▸ **WHAT YOU NEED TO DO**: Copy exactly the stretch of lines from the one holding "Please turn the" through the last line of the data below, inclusive. Leave out pictures.

Extracted data entries:
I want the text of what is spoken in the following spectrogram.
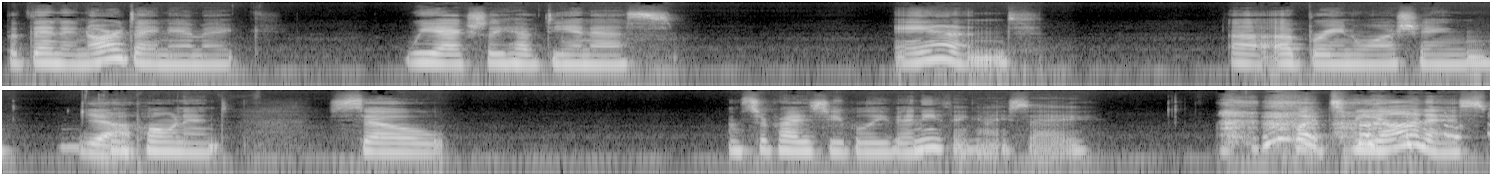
But then in our dynamic, we actually have DNS and a, a brainwashing Yeah. component. So I'm surprised you believe anything I say. But to be honest,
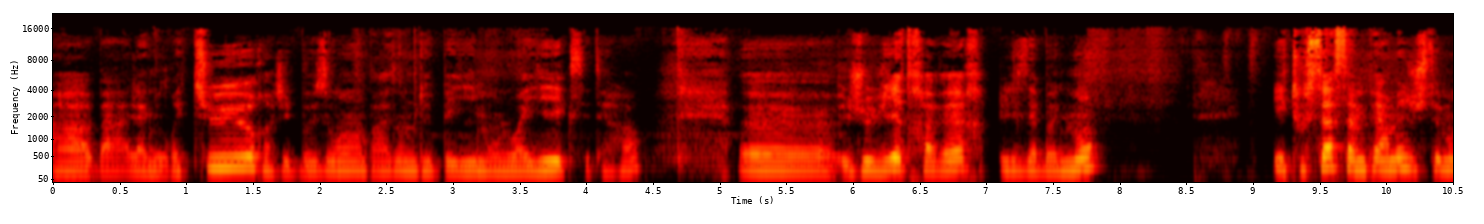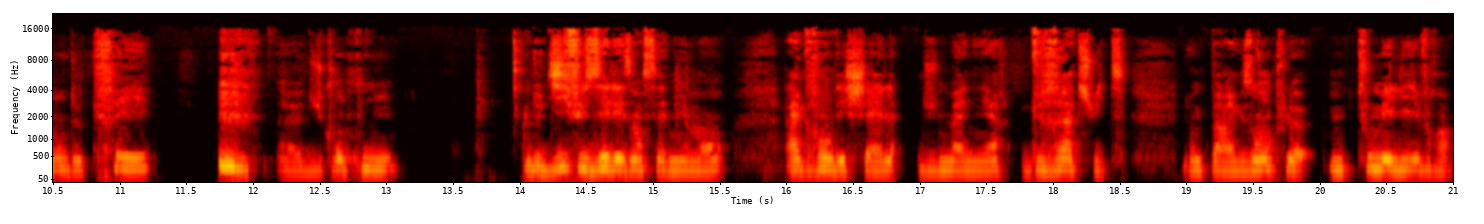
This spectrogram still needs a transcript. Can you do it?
bah, la nourriture, j'ai besoin par exemple de payer mon loyer, etc. Euh, je vis à travers les abonnements. Et tout ça, ça me permet justement de créer euh, du contenu, de diffuser les enseignements à grande échelle d'une manière gratuite. Donc par exemple, tous mes livres,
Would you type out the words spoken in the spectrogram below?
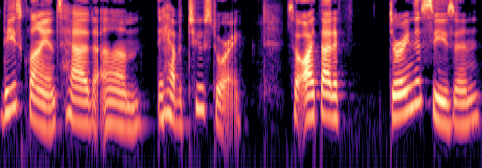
These clients had um, they have a two story, so I thought if during the season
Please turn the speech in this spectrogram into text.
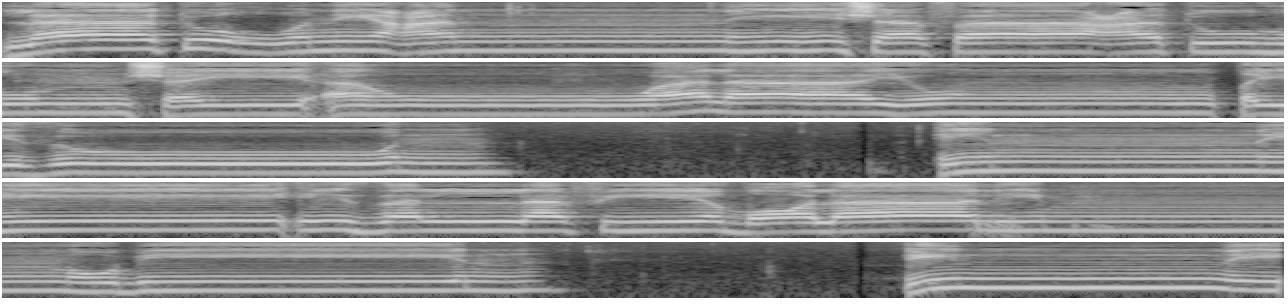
لا تغن عني شفاعتهم شيئا ولا ينقذون. إني إذا لفي ضلال مبين. إني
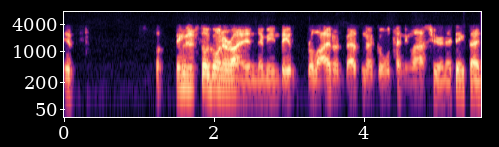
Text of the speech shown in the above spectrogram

▸ **ANSWER TO THIS PROBLEM**:
Please turn the speech in this spectrogram into text.
لا تغن عني شفاعتهم شيئا ولا ينقذون. إني إذا لفي ضلال مبين. إني
Text of the speech shown in the above spectrogram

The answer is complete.